Imagine this scenario. You are the CEO of Little Bear Camps of America. It’s early Friday morning and you call an unplanned staff meeting. You breeze into the conference room to find 5 staff members hovering over steaming cups of coffee and gazing blankly at the wall. Trying to energize the group, you announce a new funder brought on board late yesterday afternoon as a key contributor for your most pressing project. They need immediate attention, and you have to rally the troops to get moving on all the appropriate steps you need to take now to thank this funder with creative flare.
Sitting around the table are the ED, development, communications and pr, financial officers, and program coordinator. Basically – you have the inner cabinet there to strategize on how to interact and communicate with this new funder.
And so you begin with an announcement that the Bear Play Foundation has decided to fund your entire summer camp for good young bears for next summer to the tune of $125k. No reaction. Hello guys – did you hear me? This is good news! Ok – what’s going on?
Your finance guy Joe is looking though glazed eyes. He is wondering why am I here? I have so much to do with the 1st Quarter numbers due on Monday and I am sitting here wasting my time. And after I stayed up all night trying to make sense of the mess they handed me! This is not my job! Let me out of here!
Your development officer Bridgette’s mind is wandering because she is thinking about the fact that she did all the work to get this grant but she’ll never get any of the credit. She looks out the window with glazed eyes and a pitiful expression on her tired face, and then back at the ED A.J., who is smiling and nodding her head happily at the announcement.
Looking at the table full of wandering minds, the unengaged people suddenly focus on the fly buzzing around on the window sill, mess with their blackberries and text back and forth. Suddenly your new communications officer Frances lets out an excited giggle and then checks herself quickly when she glances around to see everyone looking at her. What is that big smile on her red face? Don’t kid yourself into thinking she is engaged with you and the task at hand – she got an instant message from the good looking young man she had a date with last night.
Maria, your program coordinator for the summer camp, looks anxious, and nervously is twirling her hair. You sense she might want to speak by locking eyes on yours, and then quickly averts them to look at the painting of the bears on the wall. She is dying to give her opinion about the next step to implement the plan and get rolling, but she checks herself and withdraws.
Granted, it’s Friday – but you can’t seem to get any kind of reaction from the group, even though this grant is a huge coup you had all looked forward to. What’s not working here?
Perhaps you need to look in the mirror to analyze your leadership style. Do you have what it takes to get this group moving?
Do you have a formal management style like that of the 1950’s and 1960’s? Hello - the “Do what I say attitude” doesn’t cut it anymore. Or are you managing with the “bubby buddy” attitude of the 1990’s? If you are – then stop it now.
According to the Ken Blanchard Companies, today’s leaders are the backbone of an organization. Leaders create vision, strategy, and serve as catalysts who move organizations forward.
According to studies conducted by Blanchard:

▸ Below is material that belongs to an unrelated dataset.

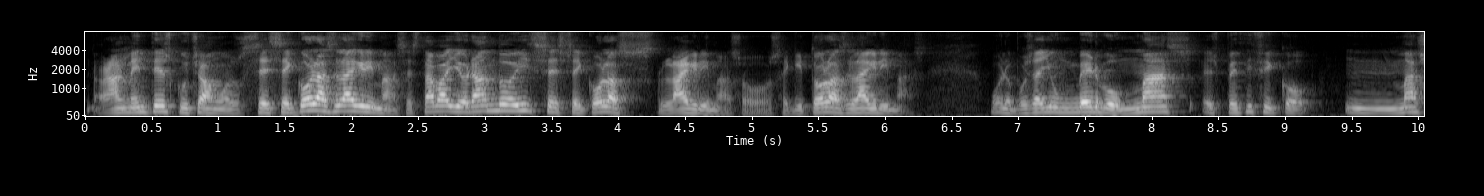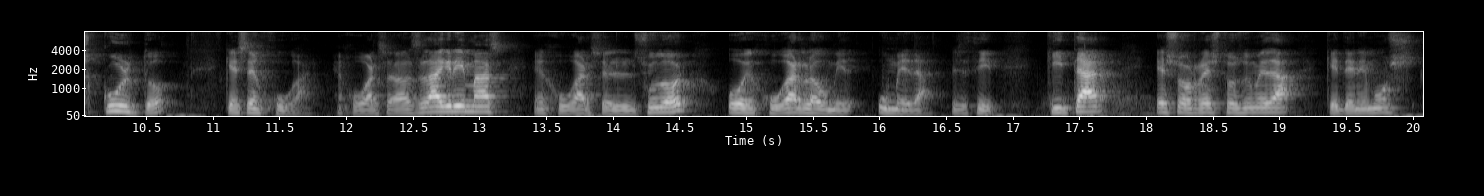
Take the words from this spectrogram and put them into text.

1. The ability to communicate is a most essential skill for leaders. In contrast, inappropriate communication is the number one mistake leaders make.
2. Effective people management is the second most important skill for leaders.

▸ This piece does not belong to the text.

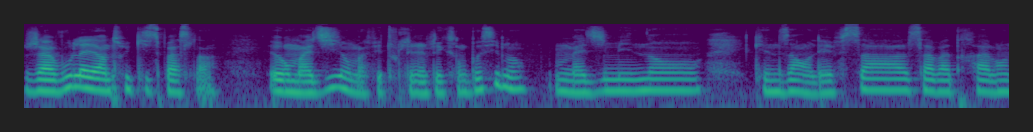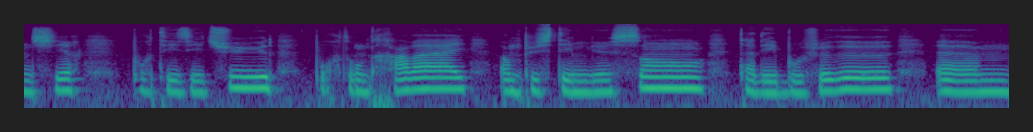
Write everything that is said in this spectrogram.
j'avoue, là, il y a un truc qui se passe là. Et on m'a dit, on m'a fait toutes les réflexions possibles. Hein. On m'a dit, mais non, Kenza, enlève ça, ça va te ralentir pour tes études, pour ton travail. En plus, t'es mieux sans, t'as des beaux cheveux. Euh,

3. The third most important skill a leader needs today is empathy and emotional intelligence.
A look at your employees and rethink

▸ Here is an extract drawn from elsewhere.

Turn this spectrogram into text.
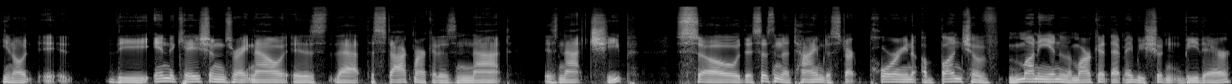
you know, it, the indications right now is that the stock market is not is not cheap. So this isn't a time to start pouring a bunch of money into the market that maybe shouldn't be there.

Joe, the finance officer is exhausted with a little too much on his plate right now. He didn’t have to be called into this meeting. A later update would have sufficed. A little empathy and understanding of the fact that he was handed a lot of numbers to correct for the Quarterly reports Thursday night for reports due Monday. The pressure and knowing that he has to work all weekend to catch up is wrong.
Bridgette, the development officer feels unappreciated and taken for granted. She is also developing increasing anger towards her ED, who she feels is taking credit for her hard work and success. Inclusiveness and recognition are essential for each team member.
Your ED A.J. is blushing with excitement over the success Little Bear Camps is feeling over the large number of grants coming in. After all, in theory, he is the glue and the leadership that keeps the team working together. She is enthusiastic.
Frances, the new communications officer is showing disrespect to the entire group. The entire group including you should be accountable.
And finally Maria, the program coordinator seems to be the only one who is really listening to you this morning. And it seems that she has something to contribute to the conversation but will not say it. This might imply fear or a lack of trust for those present in the room. Maybe because her ideas where torpedoed at some time in the past which sparked a bit of humiliation.
What it boils down to is that the group is not flourishing, the key players are not engaged or enthusiastic about their mission or their success, and you may be looking at potential burn out for the others.
In order to bring them up to their full potential, begin with communicating your vision in a meaningful way. Ask for opinions and respectfully listen to their ideas. In this way you will build trust which can increase participation.
Excellent qualities of a leader:
- Providing essential feedback like praise and direction.
- Listen and enable staff to be part of the process
- Use leadership techniques that are appropriate to the employee, job, or circumstance
- Set clear goals and intentions
- Train your employees well